Accurate segmentation of different brain tissues is of much importance in magnetic resonance imaging. This paper presents a comparison of the existing segmentation algorithms that are deployed in the neuroimaging community as part of two widely used software packages. The results obtained in this comparison can be used to select the appropriate segmentation algorithm for the neuroimaging application of interest. In addition to the entire brain area, a comparison is carried out for the subcortical region of the brain in terms of its gray matter composition.

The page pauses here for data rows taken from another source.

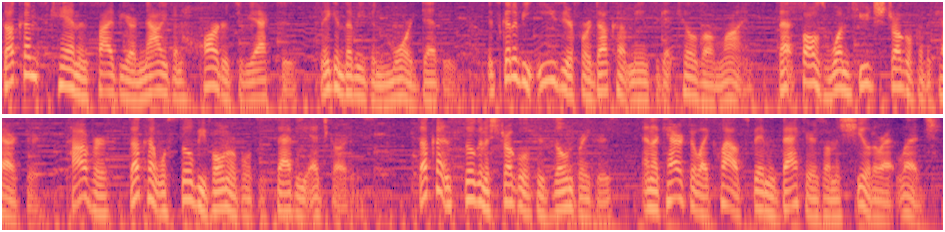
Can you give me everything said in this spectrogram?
Duck Hunt's can and side B are now even harder to react to, making them even more deadly it's going to be easier for Duck Hunt mains to get kills online. That solves one huge struggle for the character. However, Duck Hunt will still be vulnerable to savvy edge edgeguarders. Duck Hunt is still going to struggle with his zone breakers, and a character like Cloud spamming back airs on the shield or at ledge.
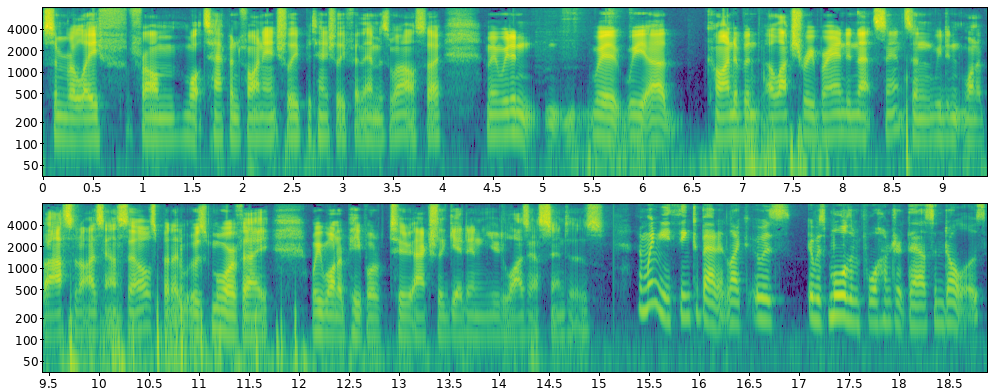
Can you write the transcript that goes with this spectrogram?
some relief from what's happened financially potentially for them as well. So, I mean, we didn't we we are kind of a, luxury brand in that sense, and we didn't want to bastardize ourselves, but it was more of a we wanted people to actually get in and utilize our centres. And when you think about it, like it was it was more than four hundred thousand dollars.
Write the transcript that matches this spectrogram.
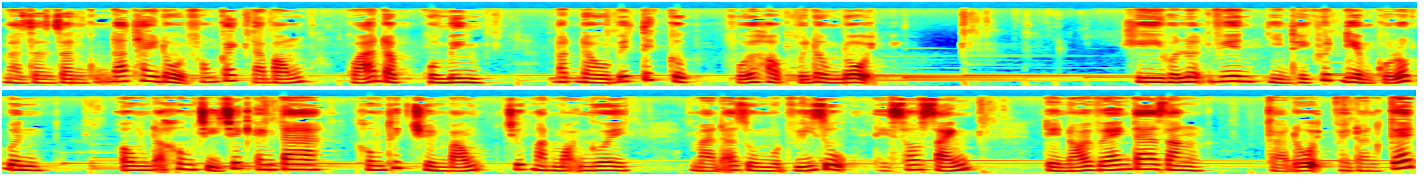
mà dần dần cũng đã thay đổi phong cách đá bóng quá độc của mình, bắt đầu biết tích cực phối hợp với đồng đội. Khi huấn luyện viên nhìn thấy khuyết điểm của Robin, ông đã không chỉ trích anh ta không thích truyền bóng trước mặt mọi người mà đã dùng một ví dụ để so sánh để nói với anh ta rằng cả đội phải đoàn kết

This paper presents a set of validation procedures for nonrigid registration of functional EPI to anatomical MRI brain images. Although various registration techniques have been developed and validated for high-resolution anatomical MRI images, due to a lack of quantitative and qualitative validation procedures, the use of nonrigid registration between functional EPI and anatomical MRI images has not yet been deployed in neuroimaging studies. In this paper, the performance of a robust formulation of a nonrigid registration technique is evaluated in a quantitative manner based on simulated data and is further evaluated in a quantitative and qualitative manner based on in vivo data as compared to the commonly used rigid and affine registration techniques in the neuroimaging software packages. The nonrigid registration technique is formulated as a second-order constrained optimization problem using a free-form deformation model and mutual information similarity measure. Bound constraints, resolution level and cross-validation issues have been discussed to show the degree of accuracy and effectiveness of the nonrigid registration technique. The analyses performed reveal that the nonrigid approach provides a more accurate registration, in particular when the functional regions of interest lie in regions distorted by susceptibility artifacts.
Functional localization is a concept which involves the application of a sequence of geometrical and statistical image processing operations in order to define the location of brain activity or to produce functional/parametric maps with respect to the brain structure or anatomy. Considering that functional brain images do not normally convey detailed structural information and, thus, do not present an anatomically specific localization of functional activity, various image registration techniques are introduced in the literature for the purpose of mapping functional activity into an anatomical image or a brain atlas. The problems addressed by these techniques differ depending on the application and the type of analysis, i.e., single-subject versus group analysis. Functional to anatomical brain image registration is the core part of functional localization in most applications and is accompanied by intersubject and subject-to-atlas registration for group analysis studies. Cortical surface registration and automatic brain labeling are some of the other tools towards establishing a fully automatic functional localization procedure. While several previous survey papers have reviewed and classified general-purpose medical image registration techniques, this paper provides an overview of brain functional localization along with a survey and classification of the image registration techniques related to this problem.